Having made history by becoming the first foreign-language film to take the best film prize at the Oscars, Parasite’s revenue is set to skyrocket, says Travis Clark in Business Insider. The South Korean film made $35m in the US, but industry estimates expect that to rise to $45m following the Academy Awards. Worldwide revenue stands at $160m, adds Kelly Kasulis in Al Jazeera. Director Bong Joon-ho (pictured) made the film on an $11m budget. Not all isbleak on the high street as homeware chain Dunelm has upgraded its expectations for annual profits after reporting strong first-half results, says Martin Strydom in The Times. Full-year pre-tax profits are set to come in at between £135m and £137m, said chief executive Nick Wilkinson, a little above “the top of the latest range of…

1 min.
bad week for
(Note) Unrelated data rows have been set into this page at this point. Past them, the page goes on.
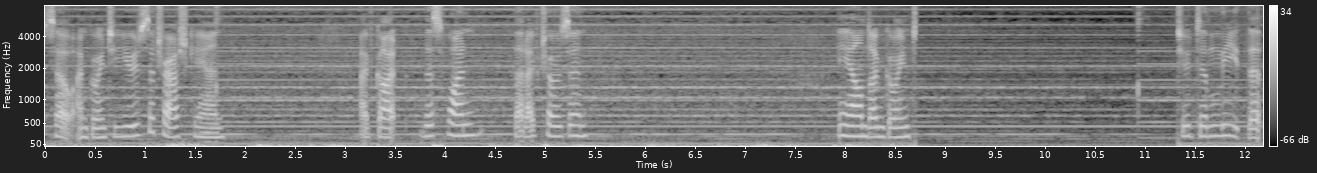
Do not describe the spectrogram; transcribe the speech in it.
So I'm going to use the trash can. I've got this one that I've chosen. And I'm going to, delete that.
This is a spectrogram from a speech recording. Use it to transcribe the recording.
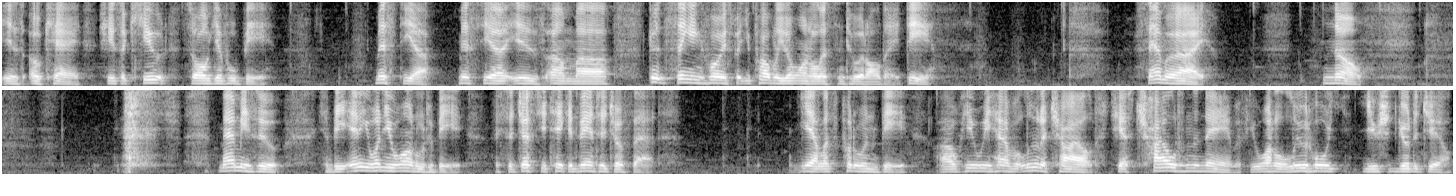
is okay. She's a cute, so I'll give her B. Mistia. Mistia is um uh, good singing voice, but you probably don't want to listen to it all day. D. Samurai. No. Mamizou can be anyone you want her to be. I suggest you take advantage of that. Yeah, let's put her in B. Uh, here we have Luna Child. She has child in the name. If you want to loot her, you should go to jail.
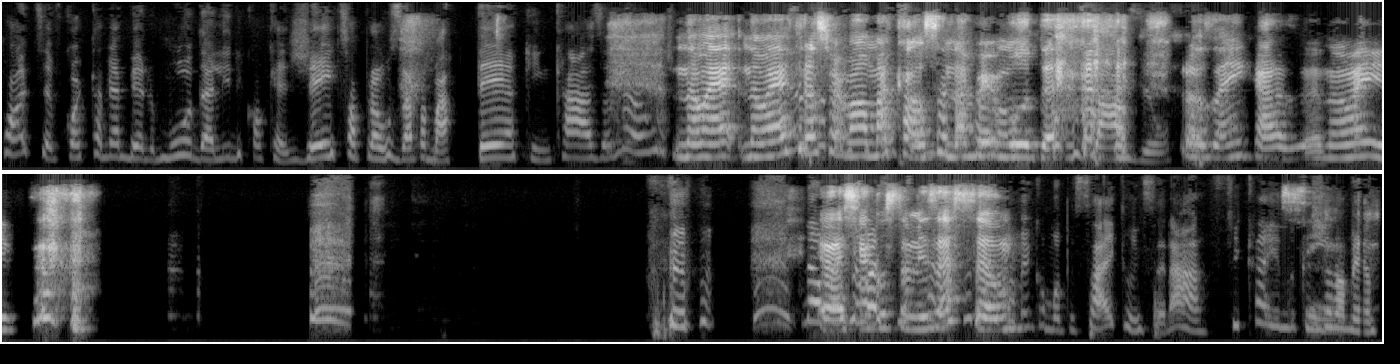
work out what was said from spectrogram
pode ser cortar minha bermuda ali de qualquer jeito, só pra usar pra bater aqui em casa. Não, tipo, Não é, não é transformar uma calça na bermuda para usar em casa, não é isso. Não, Eu mas acho que é customização. Também como upcycling, será? Fica aí no Sim. questionamento.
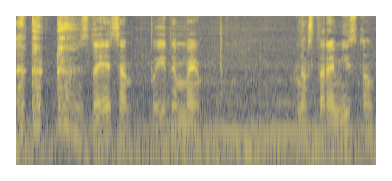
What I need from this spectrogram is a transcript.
Здається, поїдемо ми на старе місто.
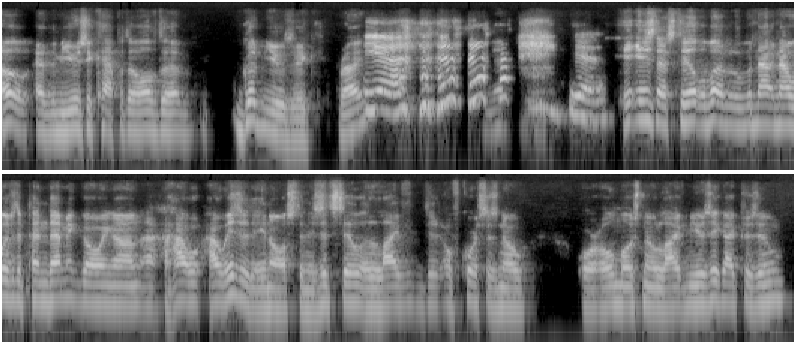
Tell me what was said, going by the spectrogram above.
Oh, and the music capital of the good music, right? Yeah. Yeah. yeah. Is there still well now? Now with the pandemic going on, uh, how how is it in Austin? Is it still alive? Of course, there's no or almost no live music, I presume.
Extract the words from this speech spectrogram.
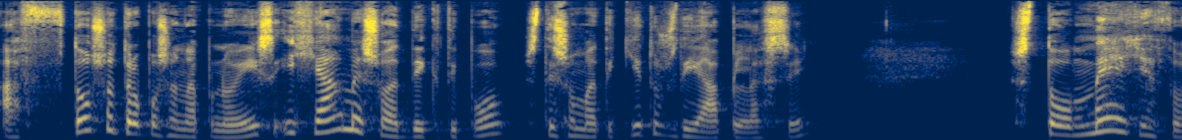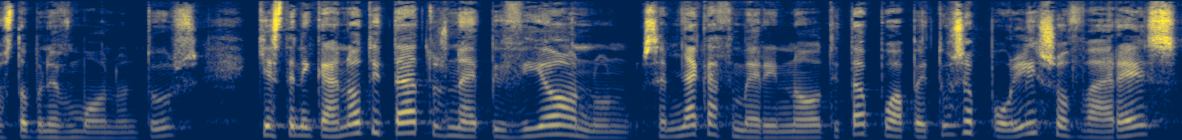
αυτός ο τρόπος αναπνοής είχε άμεσο αντίκτυπο στη σωματική τους διάπλαση, στο μέγεθος των πνευμόνων τους και στην ικανότητά τους να επιβιώνουν σε μια καθημερινότητα που απαιτούσε πολύ σοβαρές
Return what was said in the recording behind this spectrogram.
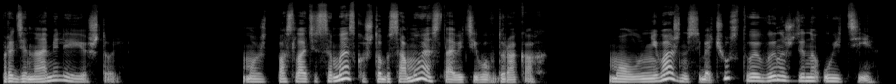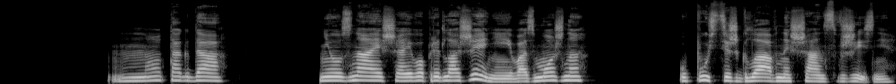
Продинамили ее, что ли? Может, послать смс чтобы самой оставить его в дураках? Мол, неважно себя чувствую, вынуждена уйти. Но тогда не узнаешь о его предложении и, возможно, упустишь главный шанс в жизни.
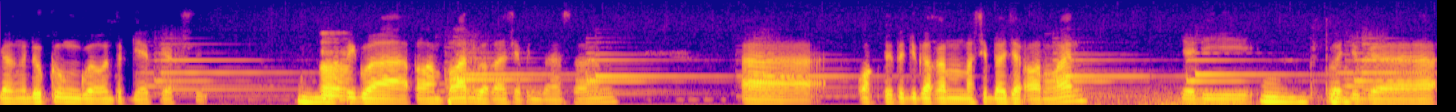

France’s consumer watchdog served Apple with a £21m fine for intentionally slowing down old iPhone models, says Jeff Parsons in Metro. The US tech giant was accused of launching a software update in 2017 that could “slow down the functioning of the iPhone 6, SE, and 7”. Unable to revert to the previous version of the operating system, many felt forced to buy a new phone. In 2017, Apple acknowledged that it did slow down some ageing models, but only to improve battery performance. A seafood salesman was found guilty on six counts after smuggling more than £53m worth of endangered eels out of the UK, says Jemma Carr in the Daily Mail. Gilbert Khoo, 66, transported more than five million critically endangered elvers from London to Hong Kong hidden underneath…

2 min.
stocks shrug off the coronavirus

“It’s still far from business as usual in the world’s second-largest economy,” says Michelle Toh on CNN. Three weeks after the coronavirus outbreak prompted the closure of factories, offices and schools in China, emergency public holiday extensions are coming to an end. Some factories have reopened with strict screening precautions and many businesses are encouraging employees to work from home. Yet others have extended leave for another week and in Hubei, the province at the centre of the outbreak, “life remains mostly at a standstill”. A global growth hit Investors have shrugged off the ongoing disruption caused by the virus. Global equities rose by 3.1% last week and have regained the bulk of coronavirus losses, notes Rupert Thompson of wealth manager Kingswood. American stocks enjoyed their best weekly gain since last June. The S&P…

1 min.
is hong kong a failed state?

Hong Kong is starting to resemble a “failed state”, says Clara Ferreira Marques on Bloomberg. There is “palpable anxiety” in the coronavirus-hit city, where a bungled official response, shortages of masks and toilet-paper panics remind me of Russia during the “chaotic summer of 1998”. A failing state is one that cannot protect its citizens, provide basic services and command the trust of its people. With the city reeling from anti-government protests, it “is ticking most of those boxes”. The city is failing to provide the safety and stability that a global financial centre needs. The contrast with Singapore is stark: the prognosis for Hong Kong’s “future as a financial hub looks poor”. Last year’s protests and a sharp decline in tourism had already pushed Hong Kong into recession, with GDP contracting 2.9%…